Fatigue and frustration aside, U.S. focus and engagement in Iraq remains critical to the national- and energy-security interests of the United States and its allies. Iraq has increased its oil production by more than half since 2012, and is set to be the world’s third-largest oil producer by 2030. Its proven natural gas reserves are enough to meet, for example, Germany’s present demand for 40 years. Extracting and exporting those resources with the help of U.S. energy companies would produce wins on several fronts: reducing Europe’s and other markets’ energy dependence on Russia, further consolidating America’s energy security, and generating jobs and revenue for the United States. For Iraq, the cost-effective and environmentally responsible extraction of its natural resources would help secure the stability essential for that country’s future prosperity. […]

Black Lies, White Lies and Some Uncomfortable Truths in and of the International Trading System

Black Lies, White Lies and Some Uncomfortable Truths in and of the International Trading System

By Joseph Weiler.

The international trading system is not just about trade in which the only calculus of its worth and importance can be measured in the growth (or otherwise) of aggregate welfare, economically speaking. Since trade, in goods and services, is the principal modality of transnational intercourse, the international trading system and the legal system which undergirds it, reflects and constitutes the concomitant principal modus operandi of peacetime international relations. It is based on a respect for multilateralism and the rule of (international) law. That modus operandi radiates into other spheres of international cooperation, contributing ultimately to stability and peace. […]

Culture Clash: A Comparative Law Perspective on the United States’ Frustrations with the WTO Dispute Settlement Body

Culture Clash: A Comparative Law Perspective on the United States’ Frustrations with the WTO Dispute Settlement Body

By Brian Soiset.

The Trump administration’s critiques of the global trading system in many ways mark a break with decades of the United States’ trade policy, which had encouraged trade liberalization and the development of rules-based institutions.  In one respect, however, its policies have been more a continuation (albeit escalation): critiquing the World Trade Organization’s Dispute Settlement Body.  The DSB acts as the WTO’s judicial body, ruling on disputes between members that arise under WTO agreements.  The DSB is similar to a court system, with mechanisms ranging from arbitration to more formalized hearings and appeals.  Because the WTO can authorize retaliation against members who do not comply with decisions of the DSB, its decisions are regarded as binding. […]

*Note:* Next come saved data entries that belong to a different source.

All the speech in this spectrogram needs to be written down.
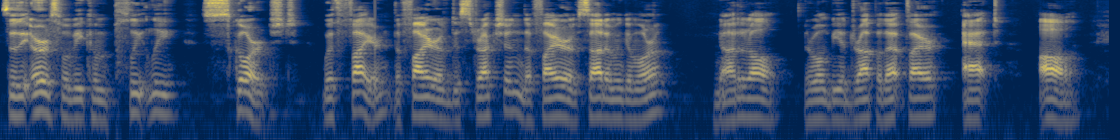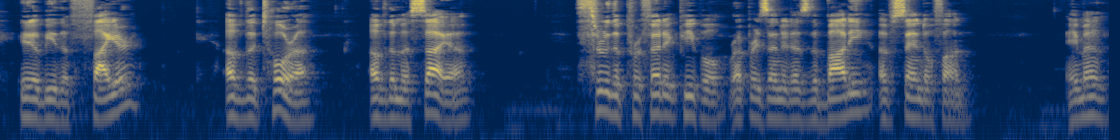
So the earth will be completely scorched with fire, the fire of destruction, the fire of Sodom and Gomorrah? Not at all. There won't be a drop of that fire at all. It'll be the fire of the Torah of the Messiah through the prophetic people represented as the body of Sandalphon. Amen.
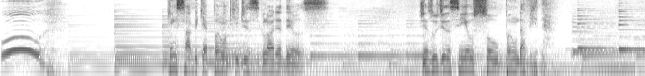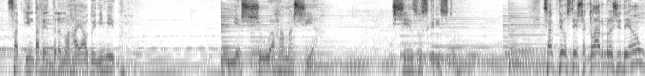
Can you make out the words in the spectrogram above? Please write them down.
Uh! Quem sabe que é pão aqui diz glória a Deus. Jesus diz assim: Eu sou o pão da vida. Sabe quem estava entrando no arraial do inimigo? Yeshua Hamashia, Jesus Cristo. Sabe que Deus deixa claro para Gideão?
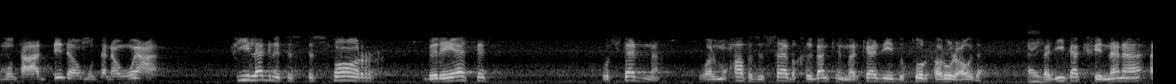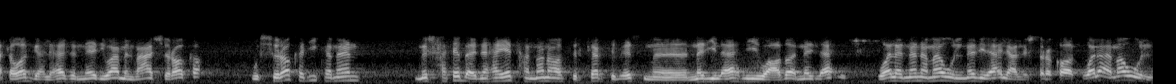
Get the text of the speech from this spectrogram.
متعددة ومتنوعة. في لجنة استثمار برئاسه أستاذنا والمحافظ السابق للبنك المركزي الدكتور فاروق العودة. أيوة. فدي تكفي إن أنا أتوجه لهذا النادي وأعمل معاه الشراكة والشراكة دي كمان مش هتبقى نهايتها إن أنا أصدر كارت باسم النادي الأهلي وأعضاء النادي الأهلي ولا إن أنا أمول النادي الأهلي على الاشتراكات ولا أمول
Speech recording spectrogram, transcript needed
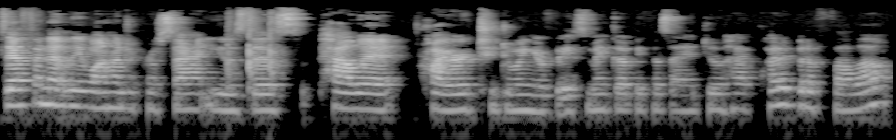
Definitely 100% use this palette prior to doing your face makeup because I do have quite a bit of fallout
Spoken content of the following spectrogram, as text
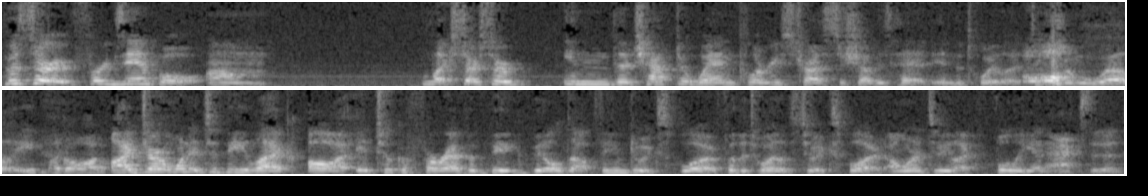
but so for example, um, like so so in the chapter when Clarisse tries to shove his head in the toilet to Oh. give him a whirly. My God, I don't want it to be like, oh, it took a forever big build up for him to explode, for the toilets to explode. I want it to be like fully an accident.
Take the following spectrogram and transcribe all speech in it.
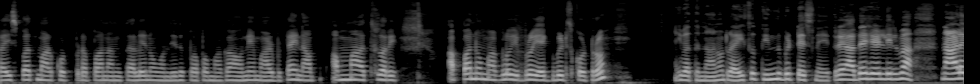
ರೈಸ್ ಬಾತ್ ಮಾಡಿಕೊಟ್ಬಿಡಪ್ಪ ನನ್ನ ತಲೆನೋವು ಒಂದಿದ್ದು ಪಾಪ ಮಗ ಅವನೇ ಮಾಡಿಬಿಟ್ಟ. ಇನ್ನು ಅಮ್ಮ ಸಾರಿ ಅಪ್ಪನೂ ಮಗಳು ಇಬ್ಬರು ಎಗ್ ಬಿಡಿಸ್ಕೊಟ್ರು. ಇವತ್ತು ನಾನು ರೈಸು ತಿಂದುಬಿಟ್ಟೆ ಸ್ನೇಹಿತರೆ. ಅದೇ ಹೇಳಿಲ್ವಾ ನಾಳೆ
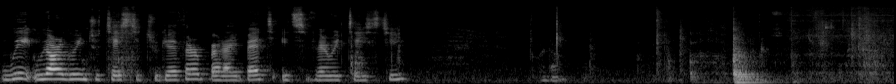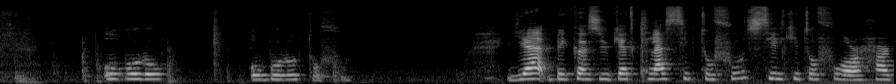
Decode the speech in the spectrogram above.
We, we are going to taste it together, but I bet it's very tasty. Voilà. Oboro, oboro tofu. Yeah, because you get classic tofu, silky tofu or hard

How Angela Merkel Leads With Her Moral Compass

How Angela Merkel Leads With Her Moral Compass

By Jose M. de Areilza.

Angela Merkel, the most powerful woman in the world, is preparing her exit from politics, faithful to the principles that have inspired her for 30 years: realism, caution, flexibility, sobriety, as well as a profound knowledge of the issues at hand and a deep moral commitment to human dignity. The chancellor ends a long trajectory of public service in order to facilitate the renewal of Germany’s Christian Democratic Union. […]

A Nobel Prize is Not Enough

A Nobel Prize is Not Enough

By Layla Abi-Falah.

On October 5, 2018 the Norwegian Nobel Committee awarded Dr. Denis Mukwege and Nadia Murad the Nobel Peace Prize for their dedication to the end of mass wartime rape as a weapon of armed conflict. In the midst of devastating, never-ending conflicts in the Congo and Iraq, Dr. Mukwege’s work with Panzi Hospital has led to the treatment of thousands of rape survivors and Murad’s rejection of social responses to rape by speaking openly of her rape and abuse under Islamic State (IS) captivity has brought greater visibility to the systematic use of rape by IS militants throughout the Middle East. […]